■ What this task involves:
Without the pictures, write the listing out again exactly as it appears.

##############################

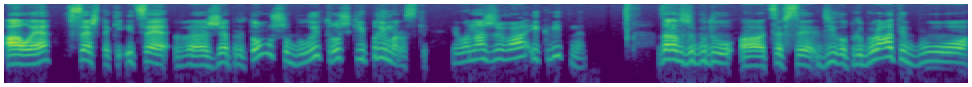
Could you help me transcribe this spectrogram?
але все ж таки, і це е, вже при тому, що були трошки і приморозки. І вона жива і квітне. Зараз вже буду це все діло прибирати, бо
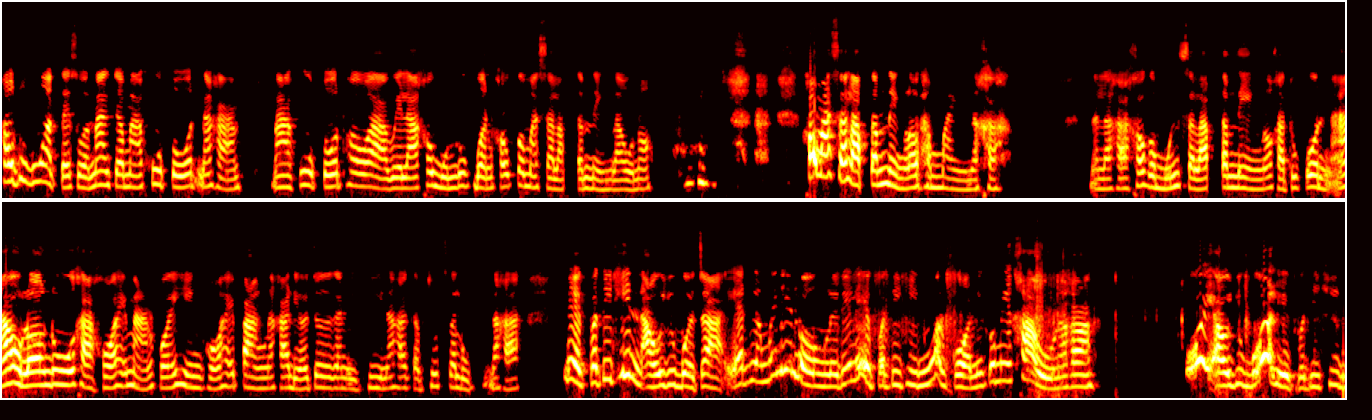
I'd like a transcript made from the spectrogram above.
เข้าทุกงวดแต่ส่วนมากจะมาคู่โต๊ดนะคะ มาคู่โต๊ดเพราะว่าเวลาเขาหมุนลูกบอลเขาก็มาสลับตำแหน่งเราเนาะเขามาสลับตำแหน่งเราทำไมนะคะนั่นแหละค่ะเขาก็หมุนสลับตำแหน่งเนาะค่ะทุกคนเอาลองดูค่ะ ขอให้หมานขอให้เฮงขอให้ปังนะคะ เดี๋ยวเจอกันอีกทีนะคะ กับชุดสรุปนะคะเลขปฏิทินเอาอยู่เบอร์จ่าแอดยังไม่ได้ลงเลยได้เลขปฏิทินงวดก่อนนี้ก็ไม่เข้านะคะโอ้ยเอาอยู่บ่เลขปฏิทิน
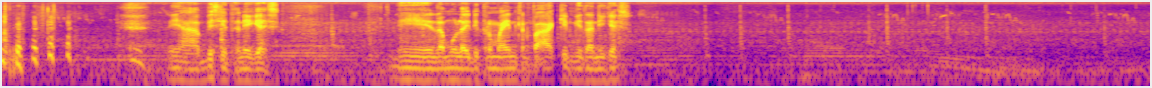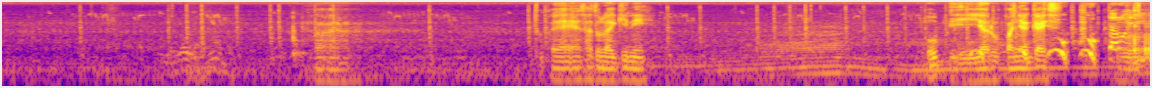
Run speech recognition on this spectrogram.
Ini habis kita nih guys. Ini udah mulai dipermainkan Pak Hakim kita nih guys. Ah. Tuh kayak yang satu lagi nih. Oh iya rupanya guys. Uh, uh, taruh ini.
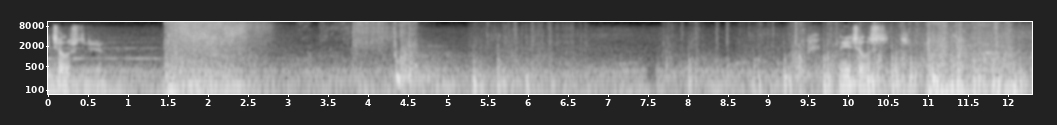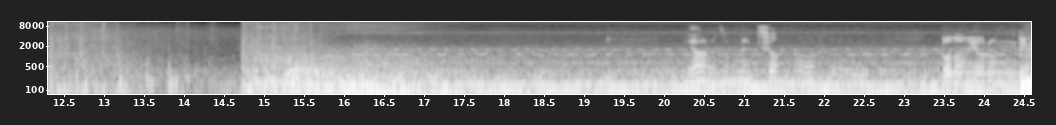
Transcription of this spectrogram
Neyi çalıştırıyor? Neyi çalıştırıyor? Yardım et Allah'ım Dolanıyorum deli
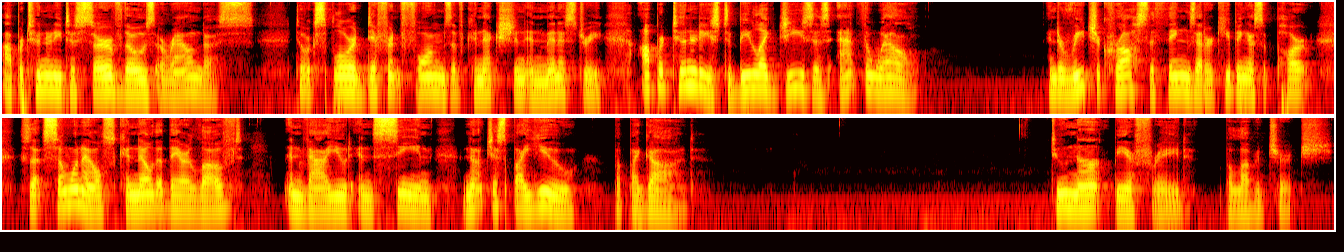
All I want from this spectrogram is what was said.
opportunity to serve those around us, to explore different forms of connection and ministry, opportunities to be like Jesus at the well, and to reach across the things that are keeping us apart so that someone else can know that they are loved and valued and seen, not just by you, but by God. Do not be afraid, beloved church.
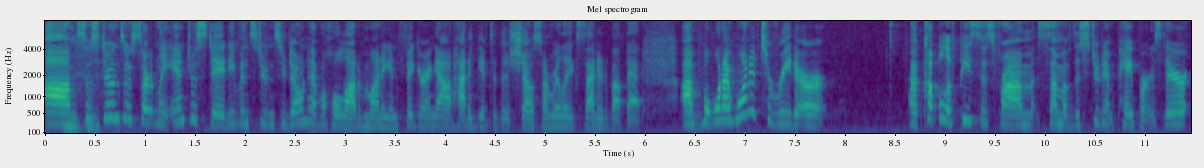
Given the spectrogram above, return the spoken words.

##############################

■ Your solution:
Could you help me transcribe this spectrogram?
але все ж таки, і це е, вже при тому, що були трошки і приморозки. І вона жива і квітне. Зараз вже буду це все діло прибирати, бо
I'd like a transcript made from the spectrogram above.
เข้าทุกงวดแต่ส่วนมากจะมาคู่โต๊ดนะคะ มาคู่โต๊ดเพราะว่าเวลาเขาหมุนลูกบอลเขาก็มาสลับตำแหน่งเราเนาะเขามาสลับตำแหน่งเราทำไมนะคะนั่นแหละค่ะเขาก็หมุนสลับตำแหน่งเนาะค่ะทุกคนเอาลองดูค่ะ ขอให้หมานขอให้เฮงขอให้ปังนะคะ เดี๋ยวเจอกันอีกทีนะคะ กับชุดสรุปนะคะเลขปฏิทินเอาอยู่เบอร์จ่าแอดยังไม่ได้ลงเลยได้เลขปฏิทินงวดก่อนนี้ก็ไม่เข้านะคะโอ้ยเอาอยู่บ่เลขปฏิทิน
Run speech recognition on this spectrogram.
Ini habis kita nih guys. Ini udah mulai dipermainkan Pak Hakim kita nih guys. Ah. Tuh kayak yang satu lagi nih. Oh iya rupanya guys. Uh, uh, taruh ini.
Transcription of this spectrogram
Neyi çalıştırıyor? Neyi çalıştırıyor? Yardım et Allah'ım Dolanıyorum deli
All I want from this spectrogram is what was said.
opportunity to serve those around us, to explore different forms of connection and ministry, opportunities to be like Jesus at the well, and to reach across the things that are keeping us apart so that someone else can know that they are loved and valued and seen, not just by you, but by God. Do not be afraid, beloved church.
Given the spectrogram above, return the spoken words.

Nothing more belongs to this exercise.